In a study looking at meal frequency in obese and healthy volunteers, a high fat diet fed over 5 meals per day led to greater levels of LPS in the bloodstream in both groups than the same food spread over only 2 meals. Furthermore, in the obese group, LPS was still elevated at the end of the night when they ate 5 meals. Bloodwork in the obese group eating 5 meals also showed elevated insulin, blood glucose, and triglycerides; these factors are indicative of metabolic dysfunction.
Now, I don’t necessarily want to dissuade you from practicing calorie restriction. I think the combo of calorie restriction without malnutrition and time-restricted feeding is probably optimal. But having tried both, TRF is far easier and allows one to enjoy many foods and beverages that are simply not feasible under calorie restriction.
If most of the benefits to longevity in these mouse studies is due to lower meal frequency and a shorter eating window, blind calorie restriction without attending to these other factors may not lead to the outcome you’re looking for. In my opinion, it would be pretty depressing to learn that I’ve been avoiding many things I enjoy unnecessarily and not receiving the benefit I’m looking for.
This is a big problem, but one we may find a solution to soon. I have no intention of waiting to find out. Since I’ve been practicing my own brand of time-restricted feeding for several months, I intend to find out if TRF is sufficient to prolong my health- and lifespan.
That’s why I’m kind of excited about the DNA methylation test by Epimorphy I just took, which I covered in a blog you can find here. Rather than wait another couple of decades for the results in people currently practicing calorie restriction, I’ll look at what my current lifestyle is yielding in terms of my rate of aging.
Trust me, I don’t feel the slightest bit of dissatisfaction with my current lifestyle and there are a few things I know will probably improve my results without having to resort to calorie restriction. Stay tuned!
10 thoughts on “The shocking reasons why calorie restriction may not prolong your life”
Do you believe 14 hours is the minimum for IF?
I like to differentiate between time-restricted feeding and IF because they’re not really the same thing. TRF is more about being in line with your circadian rhythms while IF is about not eating for a prolonged period irrespective of circadian factors. Depending on your health, a 12 hour daily fasting window may work great for you while some people may need 14 hours until they re-establish proper blood glucose control, blood pressure, etc. My current regimen involves limiting my feeding window to 10-12 hours every day with focus on diet quality only on M-F. Works great for me, but I’m also tight on controlling other circadian factors such as light exposure, physical activity, sleep, etc. If you’re not doing those other things you really can’t expect optimal results whether you do TRF or not, although a longer fasting window may make up for some of it.
Oops, if your question is simply about what constitutes IF, I’d say the standard answer to that is 16 hours or more is necessary.
Thank you, I did mean TRF!

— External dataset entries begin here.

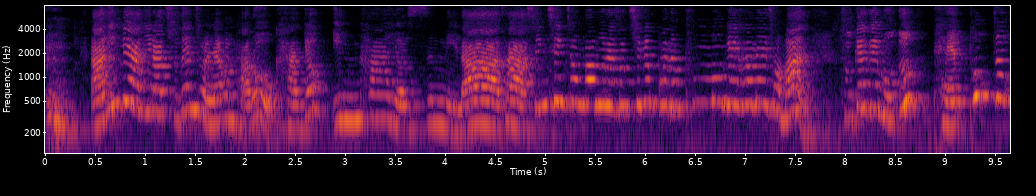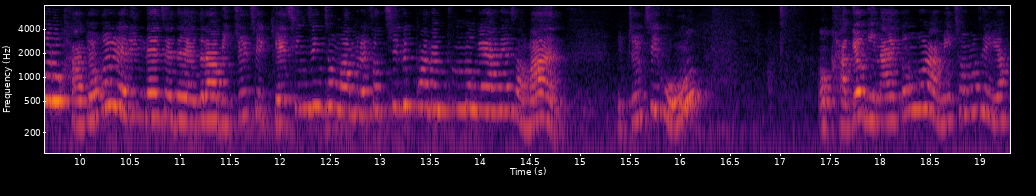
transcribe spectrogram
아닌 게 아니라 주된 전략은 바로 가격 인하였습니다. 자, 싱싱청가물에서 취급하는 품목에 한해서만 두 개개 모두 대폭적으로 가격을 내린대. 제들 얘들아 밑줄 칠게. 싱싱청가물에서 취급하는 품목에 한해서만 밑줄 치고 어, 가격 인하의 동그라미 쳐보세요.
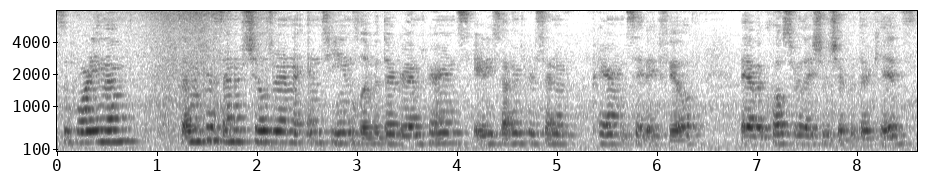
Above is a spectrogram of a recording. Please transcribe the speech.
supporting them. 7% of children and teens live with their grandparents. 87% of parents say they feel they have a close relationship with their kids.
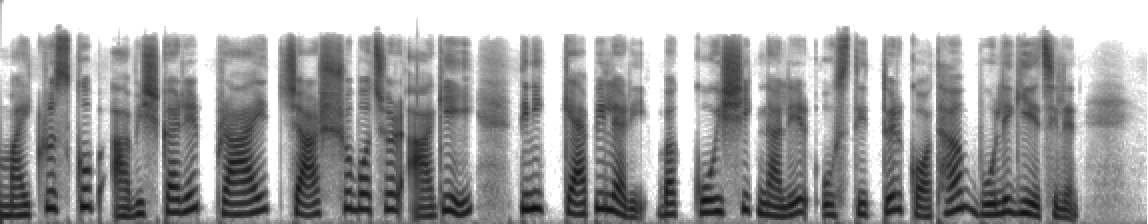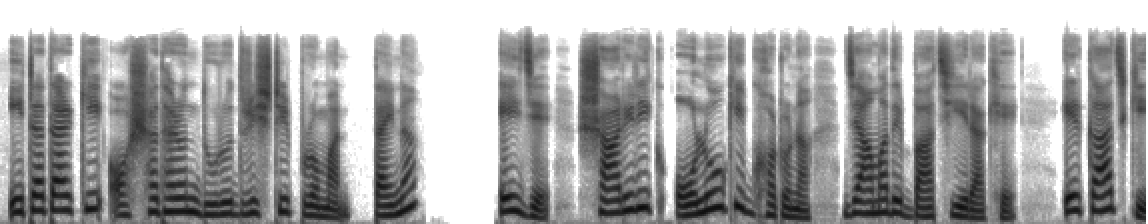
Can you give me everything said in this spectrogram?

In the calorie restricted feeding study is it showing they ate at the 2h window right before day started, or immediately when night started?
Night, mice are nocturnal.
I see that, I’m sorry – I meant did they eat mouse “breakfast” (beginning of activity) or mouse “dinner” (end of activity period). If it’s a normal clock it’s breakfast, but it looks like the mouse is running counter-clockwise so I wasn’t sure lol.
Lol, gotcha, it was at the very beginning of the dark phase, which is their active phase. Basically, if you provide them with a set amount of food that is less than their caloric needs and you give it to them right after they wake up they eat it all in 2 hours.